Leukemia is the most common kind of childhood cancer, despite its rarity. We don’t know what causes leukaemia, but we do know that it isn’t communicable (“catching”). It isn’t regarded to be a genetic condition (inherited from your parents). According to certain study, the environment may have a role in the development of this form of cancer, says Dr. Vikas Dua, the best Pediatric Oncologist in Delhi.

Leukemia is a kind of bone marrow cancer. The tissue found inside many of the body’s bones is called bone marrow. Blood is produced in the marrow of the bones. In leukaemia, the bone marrow is invaded with immature cells known as blasts or “leukemic cells.” The bone marrow spaces become crowded when a large number of blasts are created. Normal blood cells (red cells, white cells, and platelets) cannot be formed due to the overcrowding.

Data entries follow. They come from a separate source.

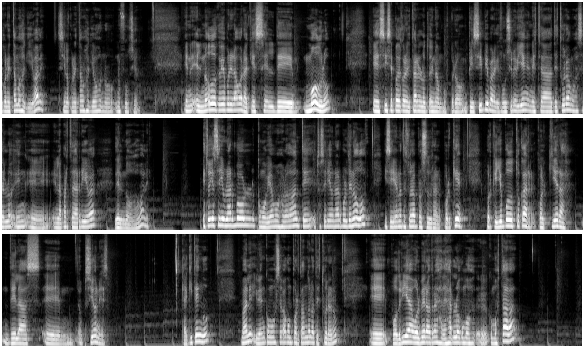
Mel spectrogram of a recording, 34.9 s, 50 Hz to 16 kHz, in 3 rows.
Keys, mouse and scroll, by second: 2.4-3.0 scroll up 4, 3.0 middle click, 4.6 click, 14.3 scroll down 2, 14.5 middle click, 15.0-15.9 scroll down 11, 15.9 middle click, 20.6-21.3 scroll up 3, 21.3 middle click, 21.9-22.5 scroll up 5, 23.8 click, 30.0-30.8 scroll down 4, 30.5 middle click, 32.1-32.7 scroll up 4, 33.0 middle click, 33.0-33.7 scroll up 3.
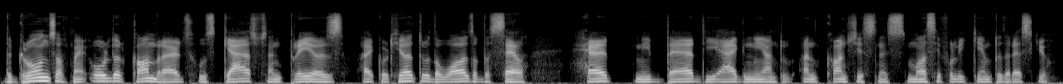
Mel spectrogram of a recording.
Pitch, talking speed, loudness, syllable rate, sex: 120 Hz, 175 wpm, -19 LUFS, 4.7 syllables/s, male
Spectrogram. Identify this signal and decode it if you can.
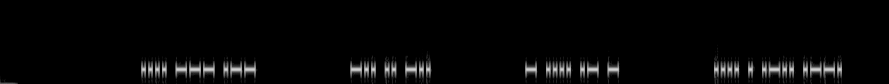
Morse code, heard as a keyed tone, about 34 wpm, 700 Hz. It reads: HOW DID THAT HELP
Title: 4x Word-Spacing - Sentences from Top 200 Words - 35wpm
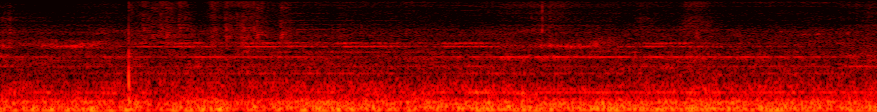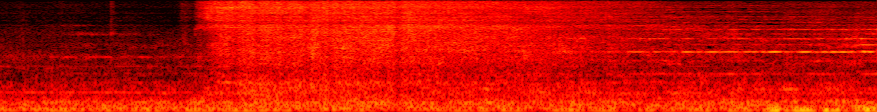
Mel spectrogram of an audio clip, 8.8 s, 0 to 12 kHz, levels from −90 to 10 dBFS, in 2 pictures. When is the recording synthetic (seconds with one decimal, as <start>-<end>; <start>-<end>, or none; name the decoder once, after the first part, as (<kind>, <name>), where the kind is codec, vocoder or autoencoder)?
0.0-0.6 (codec, DAC); 2.5-3.1; 4.2-7.7; 8.3-8.8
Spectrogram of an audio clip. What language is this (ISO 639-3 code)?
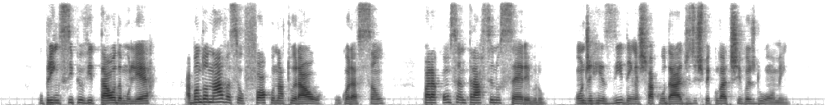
por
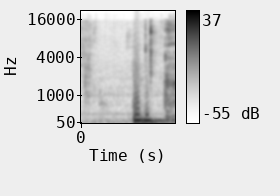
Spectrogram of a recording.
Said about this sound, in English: Just taking a drink of water.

Because of the disease, the blood contains fewer normal blood cells and more leukemic cells.

There are two forms of childhood leukemia: acute lymphoblastic leukaemia and chronic lymphoblastic leukaemia.

  • Acute lymphocytic leukaemia (ALL) is the most common kind of leukaemia in children, accounting for 80% of all cases.
  • Acute myeloid leukaemia (AML) accounts for 20% of all cases.

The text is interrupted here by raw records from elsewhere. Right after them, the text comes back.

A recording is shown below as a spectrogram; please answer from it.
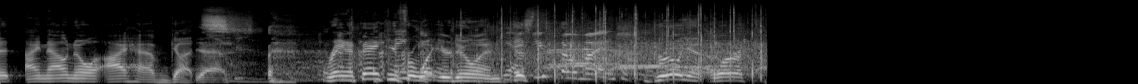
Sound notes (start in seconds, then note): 2.1 laughing; 9.5 clapping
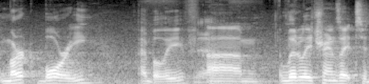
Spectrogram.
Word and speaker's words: MÖRK BORG: Yeah, so Mork Borg, or as the Swedish pronounce it, MÖRK BORG, I believe, literally translate to Dark Fort, I believe.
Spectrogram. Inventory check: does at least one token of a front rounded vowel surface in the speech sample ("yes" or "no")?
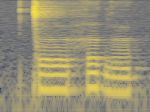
no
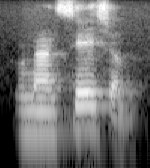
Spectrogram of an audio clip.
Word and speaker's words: pronunciation: to note is that it is not pronoun. It's not noun but none. None. pronunciation. Then we have two syllables here in place of ca not pronunciation say oiation. So take note of the pronunciation of pronunciation. That's funny, right?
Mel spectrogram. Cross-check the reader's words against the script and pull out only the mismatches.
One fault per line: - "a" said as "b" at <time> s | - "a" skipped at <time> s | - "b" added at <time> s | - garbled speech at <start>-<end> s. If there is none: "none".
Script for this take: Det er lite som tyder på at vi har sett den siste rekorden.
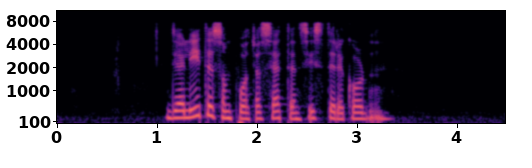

Leukemia Symptoms and Signs

  • Leukemia symptoms are caused by a decrease in normal blood cells.
  • When a child’s red blood cell count is low, he or she becomes pale, listless, and easily exhausted.
  • When a child’s white cell count is low, he or she is more susceptible to infections and may develop a fever.
  • When platelets are low, bleeding issues such as nosebleeds and increased bruising can occur.
    Bone pain.
  • The stomach and spleen may be swollen and sensitive to the touch.

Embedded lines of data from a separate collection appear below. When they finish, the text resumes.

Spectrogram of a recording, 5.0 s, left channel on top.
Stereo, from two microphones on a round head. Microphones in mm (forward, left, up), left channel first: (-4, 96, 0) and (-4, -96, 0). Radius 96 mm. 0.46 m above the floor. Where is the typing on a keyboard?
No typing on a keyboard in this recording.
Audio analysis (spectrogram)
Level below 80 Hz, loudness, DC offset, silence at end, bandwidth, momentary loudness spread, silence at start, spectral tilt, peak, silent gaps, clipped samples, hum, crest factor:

  • Chemotherapy and sometimes radiation treatment are used to treat acute leukaemia. Radiation and chemotherapy both kill the leukaemia cells that push out normal blood cells. Many therapies are performed in the outpatient setting.
  • Many children with ALL or AML can be cured or have a long-term, disease-free response with timely therapy.
  • Acute leukemias are all severe if not treated within weeks or months.
  • When there are no identifiable leukemic cells in the bone marrow, the patient is said to be in complete remission.
  • A bone marrow transplant might potentially be investigated as a therapy option. If your child is a candidate for a bone marrow transplant, your physicians and nurses will provide you with further information.
  • During leukaemia treatment, your child may require blood transfusions.
  • Treatment typically lasts two years for girls and three years for boys.

Appointments for Follow-Up

Your child will have follow-up sessions with a pediatric oncologist who will assess how well the treatment is working.
Bone marrow tests will be performed at various points to see how well the therapy is working.
At each session, your child will have blood drawn.
If you have any questions or concerns, talk to the best pediatic oncologist in Delhi, Dr. Vikas Dua.

Dr. Vikas Dua is the best pediatric oncologist in India and one of the leading consultants in the field of Pediatric Hemato Oncology & Bone Marrow Transplants. He has 20+ Years of experience and has performed many successful BMTs for thalassemia and leukemia cases for children from India, Afghanistan, Iraq, and African Countries. He assists children in understanding and coping with their diagnosis.